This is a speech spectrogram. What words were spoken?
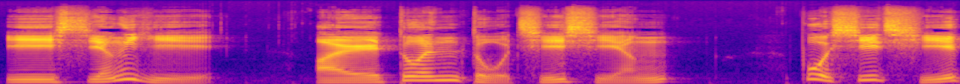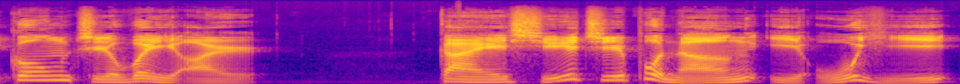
以行矣，而敦笃其行，不惜其功之谓耳。改学之不能以无疑，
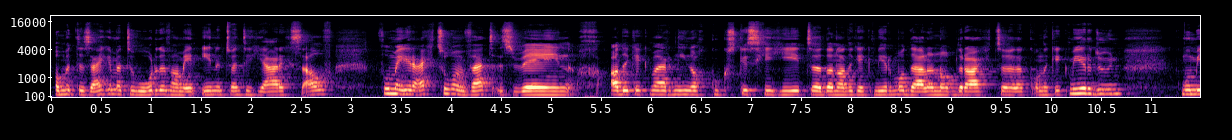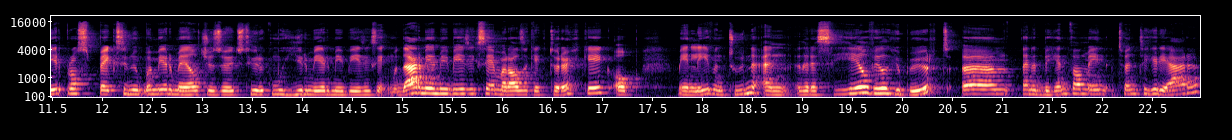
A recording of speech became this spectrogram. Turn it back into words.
om het te zeggen met de woorden van mijn 21-jarig zelf. Ik voel me hier echt zo'n vet zwijn. Had ik maar niet nog koekjes gegeten, dan had ik meer modellenopdrachten. Dan kon ik meer doen. Ik moet meer prospectie doen, ik moet meer mailtjes uitsturen, ik moet hier meer mee bezig zijn, ik moet daar meer mee bezig zijn. Maar als ik terugkijk op mijn leven toen, en er is heel veel gebeurd um, in het begin van mijn twintiger jaren.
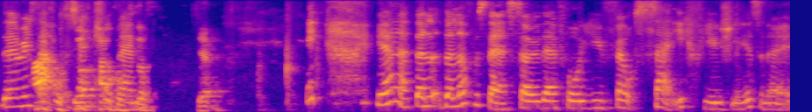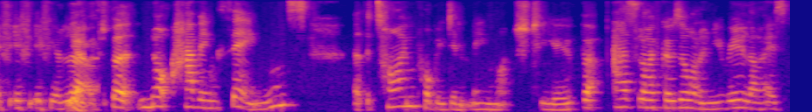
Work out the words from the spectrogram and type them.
there is that potential stuff, then. Stuff. Yeah. yeah, the, the love was there. So therefore you felt safe, usually, isn't it? If, if, if you're loved, yeah. but not having things at the time probably didn't mean much to you but as life goes on and you realize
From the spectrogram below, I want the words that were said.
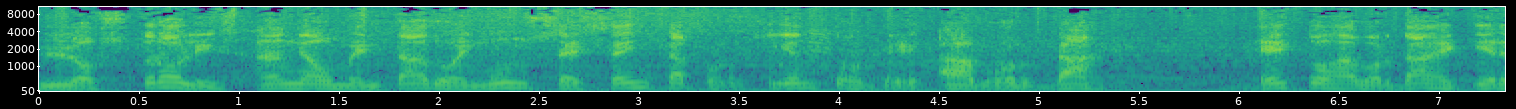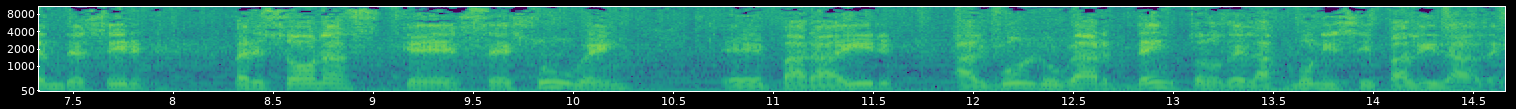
los trolleys han aumentado en un 60% de abordaje. Estos abordajes quieren decir personas que se suben eh, para ir algún lugar dentro de las municipalidades.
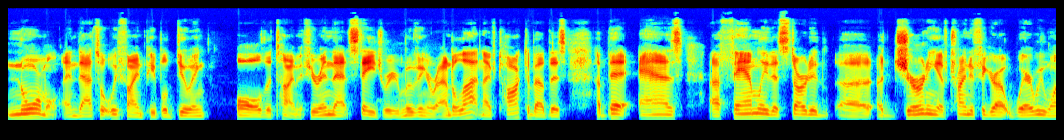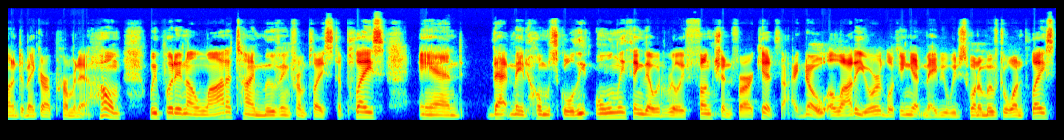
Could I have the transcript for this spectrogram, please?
normal. And that's what we find people doing all the time. If you're in that stage where you're moving around a lot, and I've talked about this a bit as a family that started uh, a journey of trying to figure out where we wanted to make our permanent home, we put in a lot of time moving from place to place. And that made homeschool the only thing that would really function for our kids. I know a lot of you are looking at maybe we just want to move to one place.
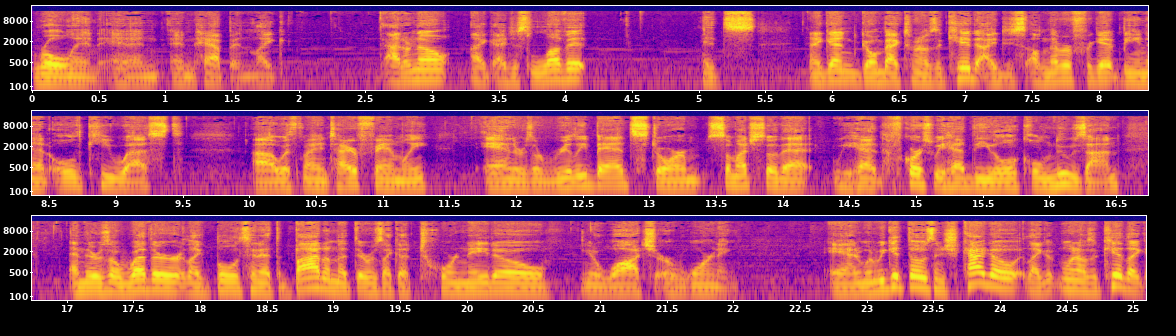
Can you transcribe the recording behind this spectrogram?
roll in and, and happen. Like, I don't know, like, I just love it. It's, and again, going back to when I was a kid, I just, I'll never forget being at Old Key West uh, with my entire family and there was a really bad storm, so much so that we had, of course, we had the local news on, and there was a weather like bulletin at the bottom that there was like a tornado, you know, watch or warning. And when we get those in Chicago, like when I was a kid, like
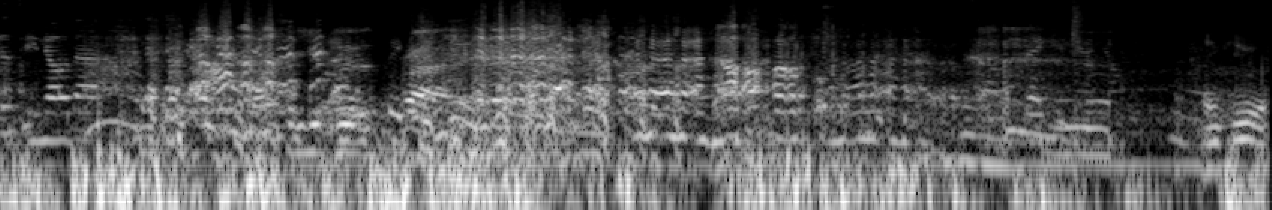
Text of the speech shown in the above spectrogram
Does he know that? You do the surprise. So, Thank you, Daniel. Thank you.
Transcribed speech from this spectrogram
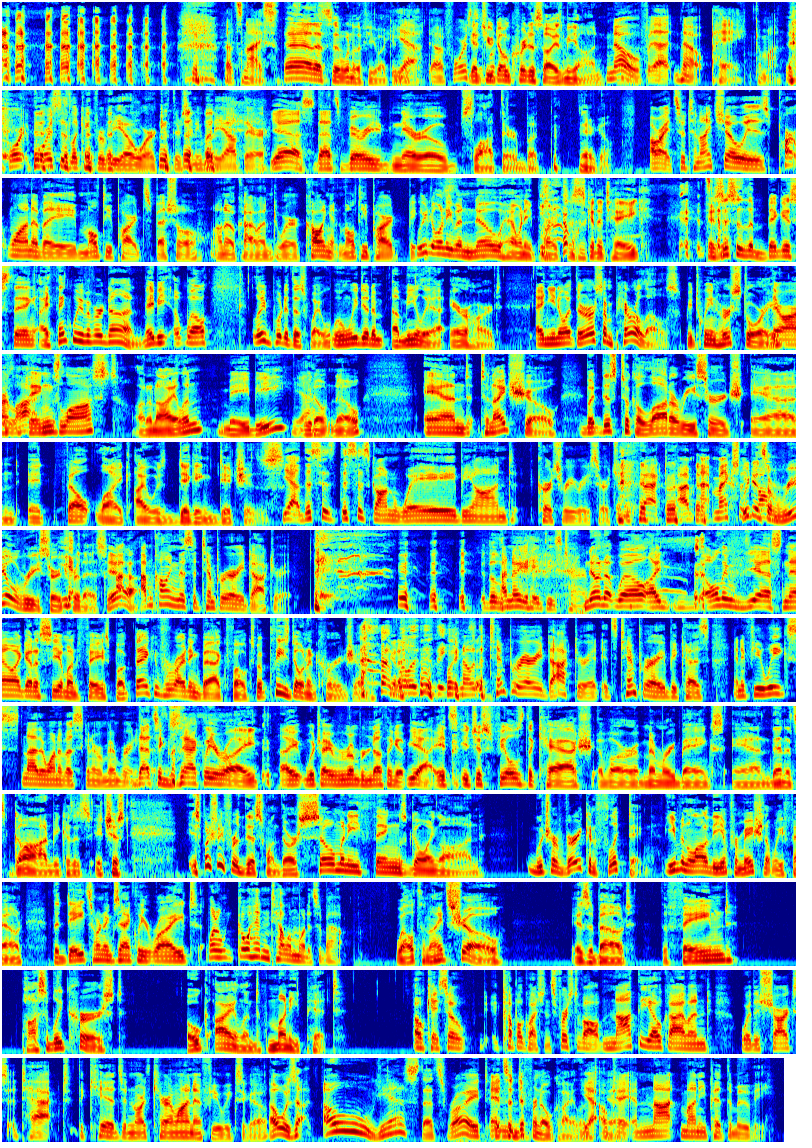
That's nice. Eh, that's uh, one of the few I can Yeah, do. uh, Forrest That you looking- don't criticize me on. No, uh, no. Hey, come on. For- Forrest is looking for VO work if there's anybody out there. Yes, that's very narrow slot there, but there you go. All right, so tonight's show is part one of a multi-part special on Oak Island. We're calling it multi-part because We don't even know how many parts this is going to take. Because this is the biggest thing I think we've ever done. Maybe, uh, well, let me put it this way. When we did Amelia Earhart, and you know what? There are some parallels between her story. There are a lot. Things lost on an island, maybe. Yeah. We don't know. And tonight's show, but this took a lot of research and it felt like I was digging ditches. Yeah, this is this has gone way beyond cursory research. In fact, I'm, I'm actually We did some real research for this. Yeah. I, am calling this a temporary doctorate. I know you hate these terms. No, no. Well, I only yes. Now I got to see him on Facebook. Thank you for writing back, folks. But please don't encourage him. You know? well, the, you know, the temporary doctorate, it's temporary because in a few weeks, neither one of us is going to remember anything. That's exactly right. I, which I remember nothing of. Yeah, it's it just fills the cache of our memory banks, and then it's gone because it's it's just, especially for this one, there are so many things going on. Which are very conflicting. Even a lot of the information that we found, the dates aren't exactly right. Why don't we go ahead and tell them what it's about? Well, tonight's show is about the famed, possibly cursed, Oak Island money pit. Okay, so a couple of questions. First of all, not the Oak Island where the sharks attacked the kids in North Carolina a few weeks ago. Oh, is that? Oh, yes, that's right. it's a different Oak Island. yeah, okay, and not Money Pit the movie.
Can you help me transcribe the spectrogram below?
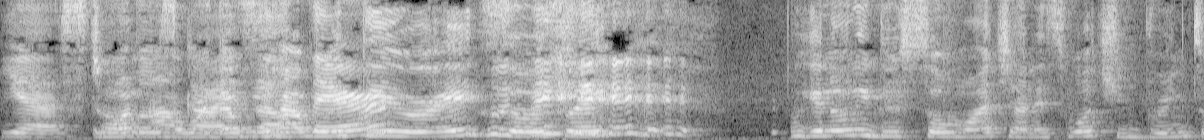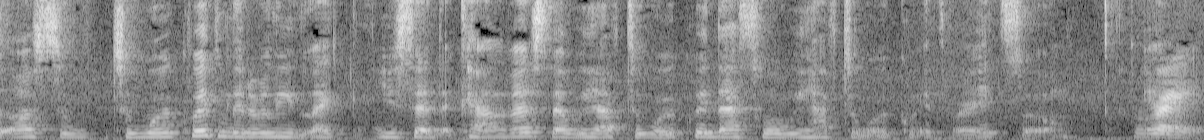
Yes, to all those guys we out have there. you, right? So it's like we can only do so much, and it's what you bring to us to, to work with. Literally, like you said, the canvas that we have to work with. That's what we have to work with, right? So yeah. Right,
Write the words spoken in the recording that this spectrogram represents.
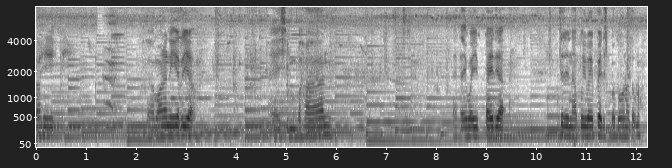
tahi. Kaya mga na ni area. Ay, simbahan. Ay wifi dia. Dili na po yung wifi, des babaw na to, no?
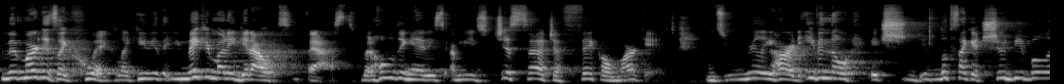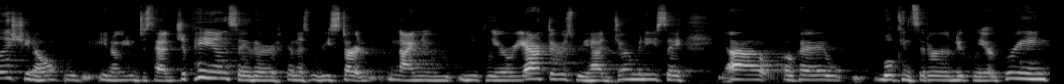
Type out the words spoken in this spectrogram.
the market's like quick. Like you you make your money, get out fast. But holding it is, I mean, it's just such a fickle market. It's really hard, even though it sh- it looks like it should be bullish. You know, you, you know, you just had Japan say they're going to restart nine new nuclear reactors. We had Germany say, yeah, okay, we'll consider nuclear green.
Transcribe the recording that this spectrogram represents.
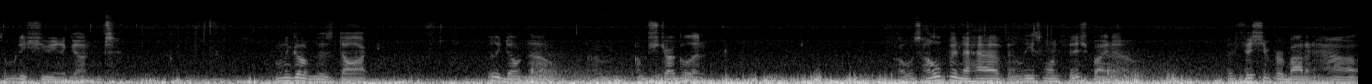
Somebody's shooting a gun. I'm gonna go up to this dock. Really don't know. I'm, I'm struggling. I was hoping to have at least one fish by now. Been fishing for about an hour.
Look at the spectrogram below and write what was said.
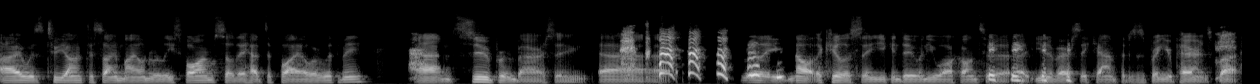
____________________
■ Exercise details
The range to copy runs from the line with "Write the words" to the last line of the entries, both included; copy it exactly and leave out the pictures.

■ Result
Write the words spoken in the recording that this spectrogram represents.
tahi. Kaya mga na ni area. Ay, simbahan. Ay wifi dia. Dili na po yung wifi, des babaw na to, no?
Type out the words spoken in this spectrogram.
the market's like quick. Like you you make your money, get out fast. But holding it is, I mean, it's just such a fickle market. It's really hard, even though it sh- it looks like it should be bullish. You know, you, you know, you just had Japan say they're going to restart nine new nuclear reactors. We had Germany say, yeah, okay, we'll consider nuclear green.
Transcribe the recording that this spectrogram represents.
Somebody's shooting a gun. I'm gonna go up to this dock. Really don't know. I'm, I'm struggling. I was hoping to have at least one fish by now. Been fishing for about an hour.
Look at the spectrogram below and write what was said.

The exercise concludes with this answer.